Nephi's public condemnation of the Gadianton Robbers and the assasination of their chief judge,  an assasination they had not ordered, was a threat to their power.

Rather than assassinate Nephi II, they put him on trail for the death of the chief judge. When Nephi II is exonerated, they leave him alone. Though not a member of the Gadianton Robbers, Nephi II, while chief judge, was an acceptable ruler in their eyes. Why? Because he wasn't a puppet of the Lamanites and, during the time they were beaten back to Bountiful, presided over their fight against the Lamanites. 

This is why they just can't assassinate him; Nephi II's prediction of Seezrom's assassination and the consequent charge of murder, was just what they needed in order to get rid of him via their justice system, without running the risk of angering other nativists.

Eventually, Nephi II, like Elijah the Tishbite, seals up the heavens and a drought drives the people to blame the Gadianton Robbers for God's anger and they are pushed out of power. Mormon doesn't tell us who immediately takes over the judgement seat, after Seezrom, but it isn't Nephi II; he was translated. 
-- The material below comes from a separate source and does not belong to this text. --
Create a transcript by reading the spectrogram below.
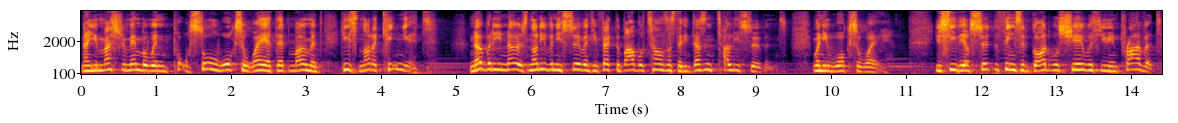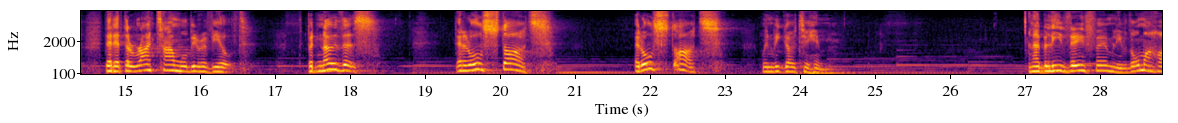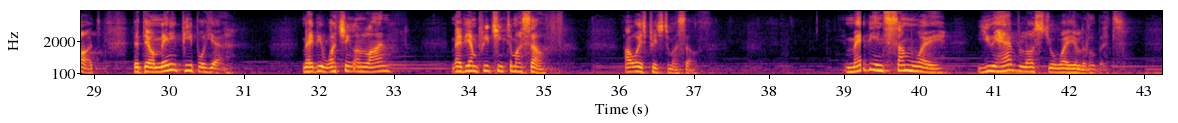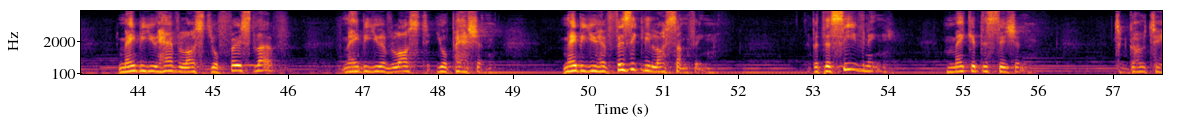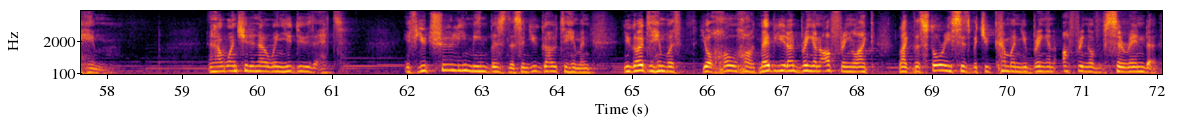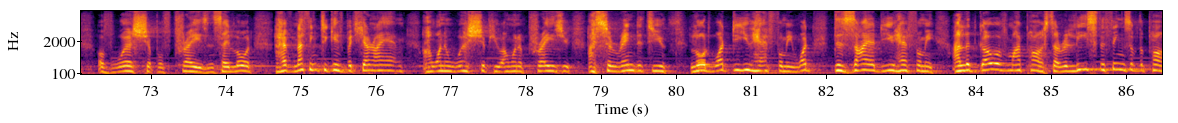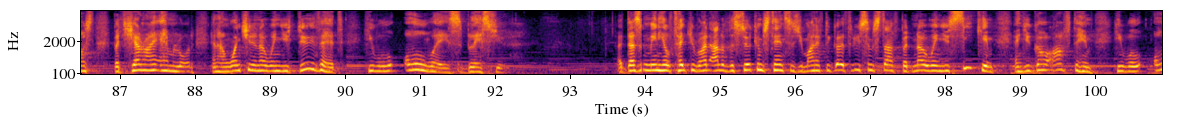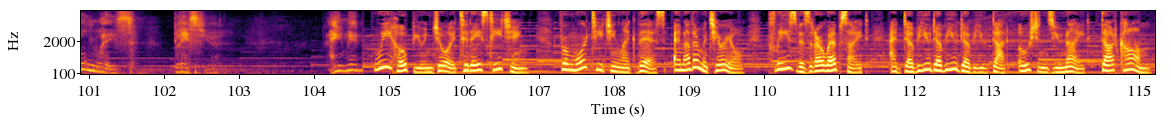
Now you must remember when Saul walks away at that moment, he's not a king yet. Nobody knows, not even his servant. In fact, the Bible tells us that he doesn't tell his servant when he walks away. You see, there are certain things that God will share with you in private that at the right time will be revealed. But know this that it all starts, it all starts when we go to Him. And I believe very firmly, with all my heart, that there are many people here, maybe watching online, Maybe I'm preaching to myself. I always preach to myself. Maybe in some way you have lost your way a little bit. Maybe you have lost your first love. Maybe you have lost your passion. Maybe you have physically lost something. But this evening, make a decision to go to Him. And I want you to know when you do that, if you truly mean business and you go to Him and you go to Him with your whole heart, maybe you don't bring an offering like like the story says, but you come and you bring an offering of surrender, of worship, of praise, and say, Lord, I have nothing to give, but here I am. I want to worship you. I want to praise you. I surrender to you. Lord, what do you have for me? What desire do you have for me? I let go of my past. I release the things of the past, but here I am, Lord. And I want you to know when you do that, He will always bless you. It doesn't mean he'll take you right out of the circumstances. You might have to go through some stuff, but no, when you seek him and you go after him, he will always bless you. Amen. We hope you enjoyed today's teaching. For more teaching like this and other material, please visit our website at www.oceansunite.com.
After a short period of Nephite righteousness, the Gadianton Robbers are reconstituted in the mountains. An urban founding and retreat to the mountains is common for other historical paramilitary groups;, like Castro, Mao and Ho Chi Minh.

However, this second wave of Gadiantons makes inroads into Lamanite society before eventually  being stamped out. It is during this time that the wicked Nephites are called to repentance by a Lamanite prophet, Samuel the Lamanite, who makes calendar prophecies atop a city wall. 

Some Nephites, still full of nativist sentiment, try shooting him down with arrows but, miraculously, Samuel is unharmed. What would a Lamanite prophet have to say to the Nephites? Nothing, unless of course those Nephites were under some kind of Lamanite political control; in the ancient world the Church and the State were one and the same. 

So if, not long  after the Amalickiahite Wars, the Nephites were vassals of the Lamanites, why didn't Mormon just say so? The answer is simple: doing so would undermine the message of the Book of Alma; anything less than a complete and enduring victory would make Captain Moroni's story less grand and impactful. Recognizing rhe original Gadianton Robbers as freesom fighters also undermines Mormon's depiction of Gadianton Robbers and "secret combinations" as pure evil. Mormon instead highlights their later decadence.

As Grant Hardy has observed: "as a historian, he needs to present an overview of Nephite history that is true to his sources; as a writer, he wants to construct a narrative that is aesthetically pleasing and compelling; and as a moralist, he takes responsibility for teaching correct doctrine and providing spiritual guidance. Unfortunately, the demands of historical accuracy, literary excellence, and moral clarity do not always fit well together, and if we read closely we can see Mormon struggling to reconcile them."

H.D.F. Kitto once wrote of Thucydides that, given the amount of source material available to him, "one of his chief preoccupations must have been to leave things out." 

In Alma 49, speaking of the city of Noah, Hardy explains that "Mormon did know more about why so many inhabitants of Noah had met their deaths,but he chose not to share that information in Alma 16, because that would have disrupted the clear moral point that he was trying to make"(Alma 49:13-15; Alma 16:3). 

Mormon also tells the story of Ammonihah's destruction before the story of Ammon's mission to the Lamanites because Ammon's pacifist converts were the indirect cause of Ammonihah's destruction, again, undercutting the spiritual point he was then trying to make, that wicked people who kill the righteous will be punished by God. 

Viewing the original Gadianton Robbers as nativist insurgents, with the Nephites as vassals to the Lamanites, explains the cycle of violence described in the Book of Helaman; it also demonstrates how Mormon's need to moralize could get in the way of writing history.